So, pass looks best and alternatives look horrible to me...”

Bruce Anderson “Pass: This is a hand with a lot of defence and little offensive potential. The obvious alternative is 1NT. But I am too likely to hear a transfer to hearts, and if left in INT, that contract may well be going down. This is likely to be a hand where a plus score is good.

And with some regrets:

Stephen Blackstock “Pass: Reluctantly, but the signs are there to suggest that defending 1Spade-small may be the best chance for a plus. The key to winning at Pairs is not risking your plus score in a doubtful cause.
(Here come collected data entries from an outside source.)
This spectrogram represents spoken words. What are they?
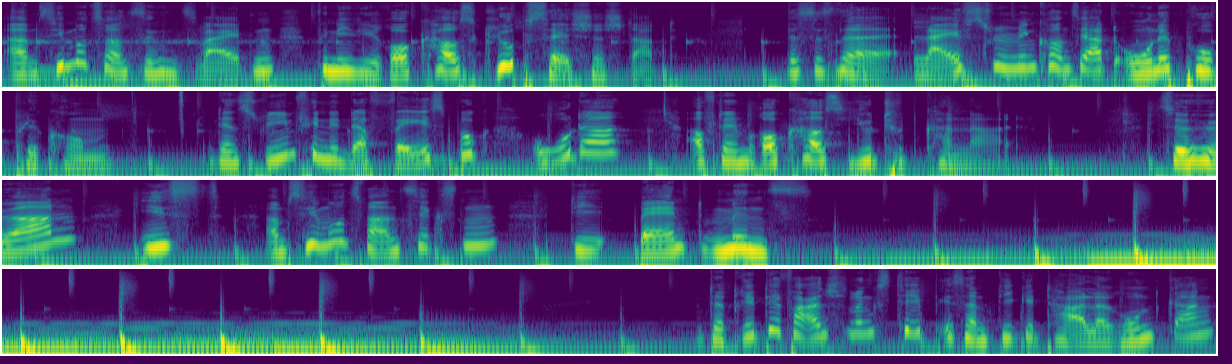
Am 27.02. findet die Rockhaus Club Session statt. Das ist ein Livestreaming-Konzert ohne Publikum. Den Stream findet ihr auf Facebook oder auf dem Rockhaus YouTube-Kanal. Zu hören ist am 27. die Band Minz. Der dritte Veranstaltungstipp ist ein digitaler Rundgang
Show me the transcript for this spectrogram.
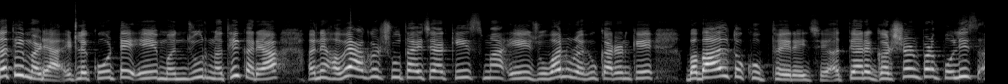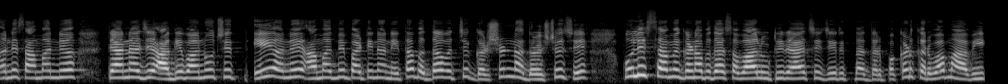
નથી મળ્યા. એટલે કોર્ટે એ મંજૂર નથી કર્યા. અને હવે આગળ શું થાય છે આ કેસમાં એ જોવાનું રહ્યું, કારણ કે બબાલ તો ખૂબ થઈ રહી છે. અત્યારે ઘર્ષણ પણ પોલીસ અને સામાન્ય ત્યાંના જે આગેવાનો છે, એ અને આમ આદમી પાર્ટીના નેતા બધા વચ્ચે ઘર્ષણના દ્રશ્ય છે. પોલીસ સામે ઘણા બધા સવાલ ઉઠી રહ્યા છે, જે રીતના ધરપકડ કરવામાં આવી.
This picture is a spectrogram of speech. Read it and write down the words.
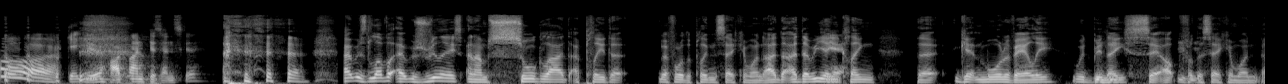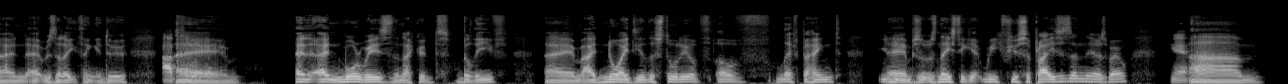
oh, get you, Hardman Kaczynski. it was lovely. It was really nice, and I'm so glad I played it before the playing the second one. I, I had a wee yeah. inkling that getting more of Ellie would be mm-hmm. nice set up mm-hmm. for the second one, and it was the right thing to do. Absolutely. Um, in, in more ways than I could believe. Um, I had no idea the story of, of Left Behind, mm-hmm. um, so it was nice to get wee few surprises in there as well. Yeah. Um,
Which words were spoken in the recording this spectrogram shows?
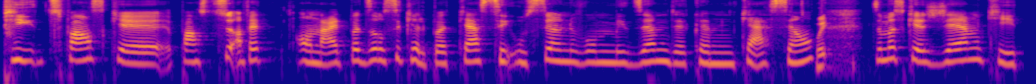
Puis tu penses que, penses-tu, en fait, on n'arrête pas de dire aussi que le podcast, c'est aussi un nouveau médium de communication. Oui. Dis-moi ce que j'aime qui est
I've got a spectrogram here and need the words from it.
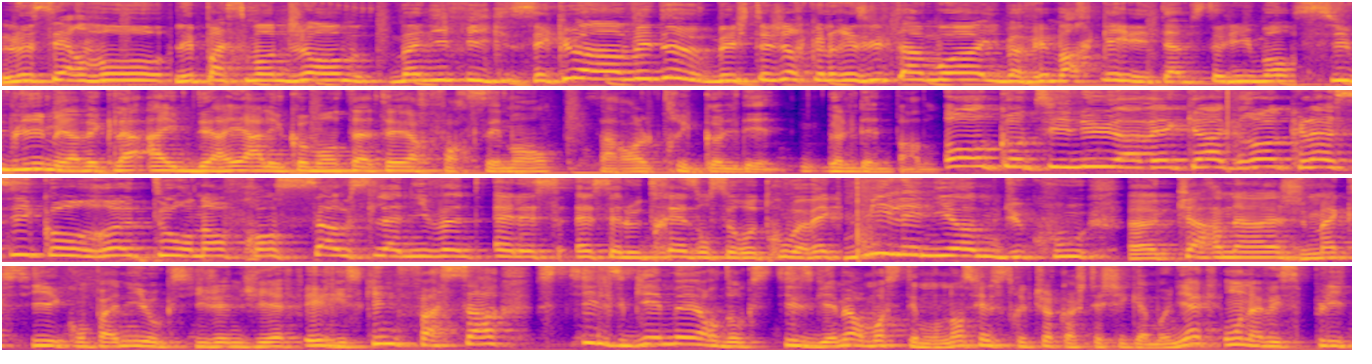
le cerveau, les passements de jambes, magnifique. C'est que un V2, mais je te jure que le résultat, moi, il m'avait marqué, il était absolument sublime. Et avec la hype derrière les commentateurs, forcément, ça rend le truc golden. Golden, pardon. On continue avec un grand classique. On retourne en France. Southland Event LSS le 13, on se retrouve avec Millennium, du coup, euh, Carnage, Maxi et compagnie, Oxygen JF et Riskin face à Steels Gamer. Donc Steels Gamer, moi, c'était mon ancienne structure quand j'étais chez Gamoniac. On avait split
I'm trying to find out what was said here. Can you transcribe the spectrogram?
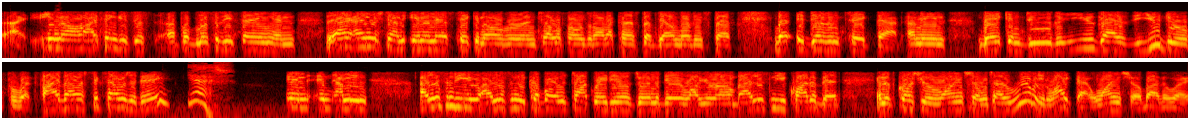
I, you know, I think it's just a publicity thing, and I, I understand the internet's taking over and telephones and all that kind of stuff, downloading stuff, but it doesn't take that. I mean, they can do the. You guys, do you do it for what? Five hours, six hours a day? Yes. And and I mean, I listen to you. I listen to a couple other talk radios during the day while you're on, but I listen to you quite a bit. And of course, your wine show, which I really like that wine show, by the way.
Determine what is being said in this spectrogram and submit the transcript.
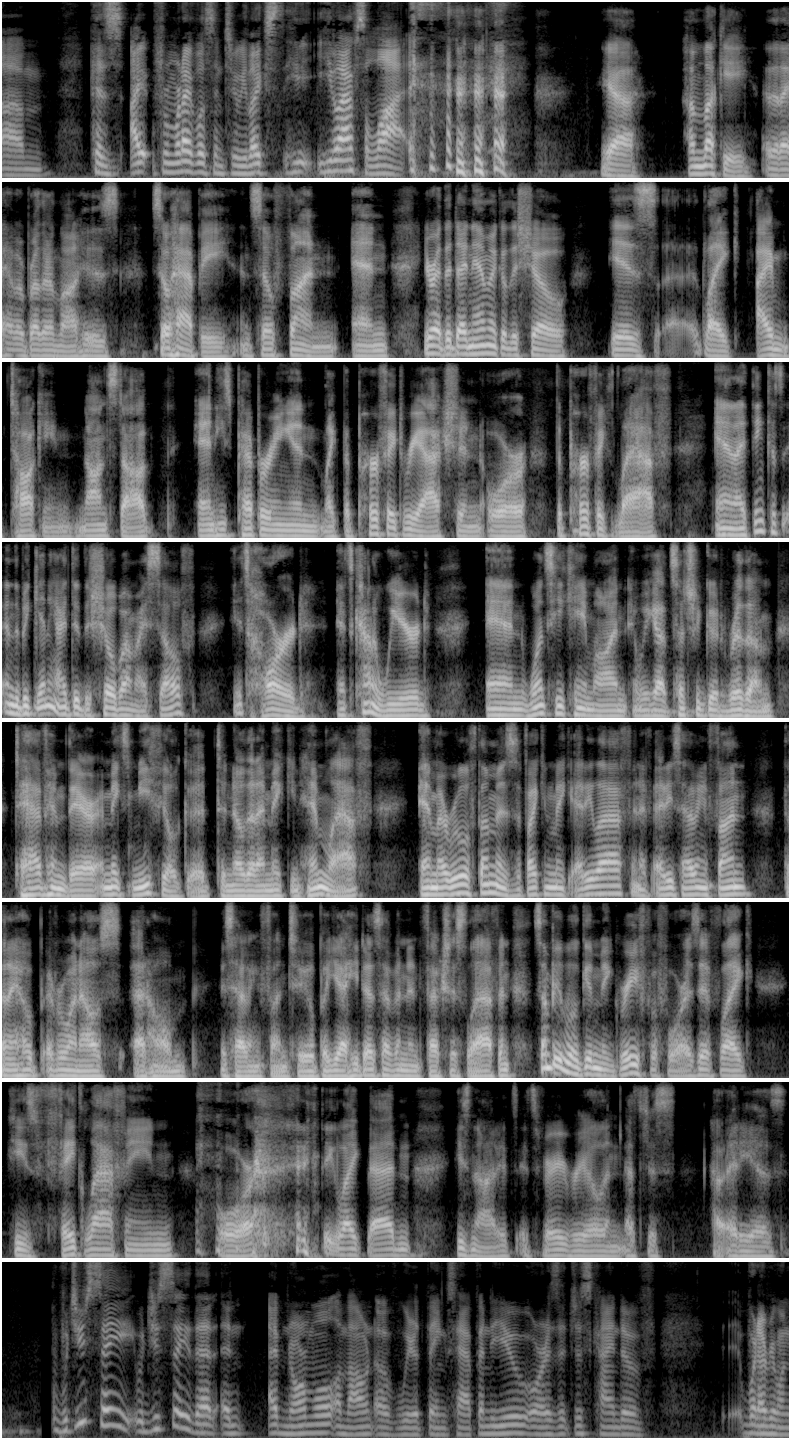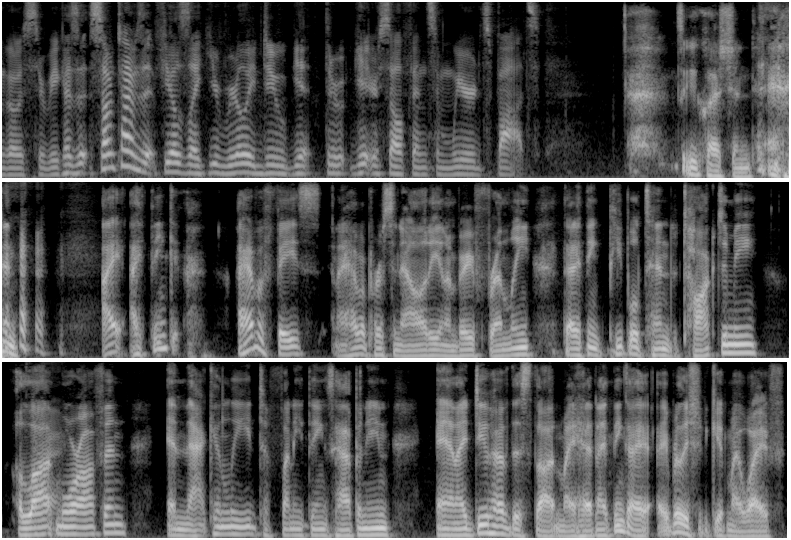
because um, I from what I've listened to, he likes he he laughs a lot. yeah, I'm lucky that I have a brother-in-law who's so happy and so fun. And you're right. The dynamic of the show is uh, like I'm talking nonstop, and he's peppering in like the perfect reaction or the perfect laugh. And I think because in the beginning I did the show by myself, it's hard. It's kind of weird. And once he came on and we got such a good rhythm, to have him there, it makes me feel good to know that I'm making him laugh. And my rule of thumb is if I can make Eddie laugh and if Eddie's having fun, then I hope everyone else at home is having fun too. But yeah, he does have an infectious laugh. And some people have given me grief before as if like he's fake laughing or anything like that. And he's not. It's it's very real and that's just how Eddie is. Would you say would you say that an abnormal amount of weird things happen to you or is it just kind of what everyone goes through because it, sometimes it feels like you really do get through get yourself in some weird spots. It's a good question. And I I think I have a face and I have a personality and I'm very friendly that I think people tend to talk to me a lot Okay. more often and that can lead to funny things happening. And I do have this thought in my head, and I think I, I really should give my wife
With probable spade shortage, partner doesn’t have enough for a 2Heart-small overcall or a weak jump. So, EW have some kind of heart fit, maybe a big one. I might greatly regret giving them a chance to find it.

Assume North has some scattered values but not enough to double. If I re-open with a take-out double (the only rational alternative to pass as I am out of range and off shape for 1NT), probably North will bid 2Heart-small. Then I am forced to bid 2NT which will play awkwardly whether or not he has high card heart values – and in any event, I will be raised to 3NT. The likely outcome of a double on the South cards is a negative score either defending hearts or playing a NT contract. I expect to take about six tricks defending 1Spade-small; if North has anything, they are down.

Could pass be wrong? Absolutely! Give North Spade-smallx Heart-smallAxxx Diamond-smallxx Club-smallQxxxxx and 1Spade-small is a favourite to make as is 6Club-small! So at IMPs this is a difficult guess (I would double), but at Pairs I believe pass is right although it will not always look very right on the scoresheet!”

Stephen is the only panellist to highlight the danger of the opponents having a heart fit which they cannot find if you pass. However, yours truly had just a little support for the action he took at the table, perhaps not an action to show a player new to the game and one which led to a poor result:

Nigel Kearney : “2Club-small: Unorthodox, but I expect most times we will not get more than 100 from defending 1Spade-small and we have a good chance of 110 in clubs.”

Half right, Nigel. You could score 110 or more but not in clubs. However, those with a major fit usually outscore those with a minor fit…and how to get to our best contract? Too hard for everyone on the night!

diamonds the forgotten suit.jpg


The forgotten suit 

West Deals
E-W Vul
J 6 5
J 10 8 7 5 4
7 5 3
A K Q 10 5
A K 4 3 2
6 3
W   E
9 2
Q 10 8 7
9 2
Q 9 8 6 2
J 8 7 6 3
A K 10 4
West North East South
1  Pass Pass 2 
2  Pass Pass 2 NT
3  All pass    


After the 2Club-small bid, West was not shy at introducing their second suit, leaving South to try again with 2NT (do 2 wrongs make a right?)  though West stepped in with 3Heart-small to end the auction, a comfortable make even with a misguess in spades. There was no plus score to be gained from defending 1Spade-small even though West is unlikely to play spades correctly.

With the same shape and less high card points, passing seems obvious though the South hand does have potential were a fit to be found. However, discovering diamonds where 10 tricks are indeed possible was too hard for anyone who bid over 1Spade-small.

Bread and Butter

 As 2021 beckons, a reminder that success in bridge does not come that often from brilliancies. It comes from following a few basic rules. So, no brilliant defence is required on tomorrow's problem. Are you ready?


South Deals
Both Vul
J 7 6 2
8 2
K 10
A 10 9 7 6
W   E
K 10 5
Q J 5
Q 9 5 3
Q J 8
West North East SouthHeart-small
  dummy you  
Pass 1  Pass 2 
All pass      

 Your partner leads Diamond-small6 (leads are 2nds and 4ths) which declarer wins with Diamond-smallK in dummy and plays Heart-small2 to your Heart-small5 and declarer's Heart-small6, your partner winning with Heart-smallK, Next comes Diamond-small2 to Diamond-small10, your Diamond-smallQ and declarer's Diamond-smallK. Declarer cashes Heart-smallA with your partner contributing Heart-small4 and then plays Club-smallK and a second club to dummy's Club-small9 and your Club-smallJ. (Your partner played Club-small2 followed by Club-small3.) What next?

Richard Solomon


Go Back View All News Items

Our Sponsors
  • NZB Foundation
  • Ryman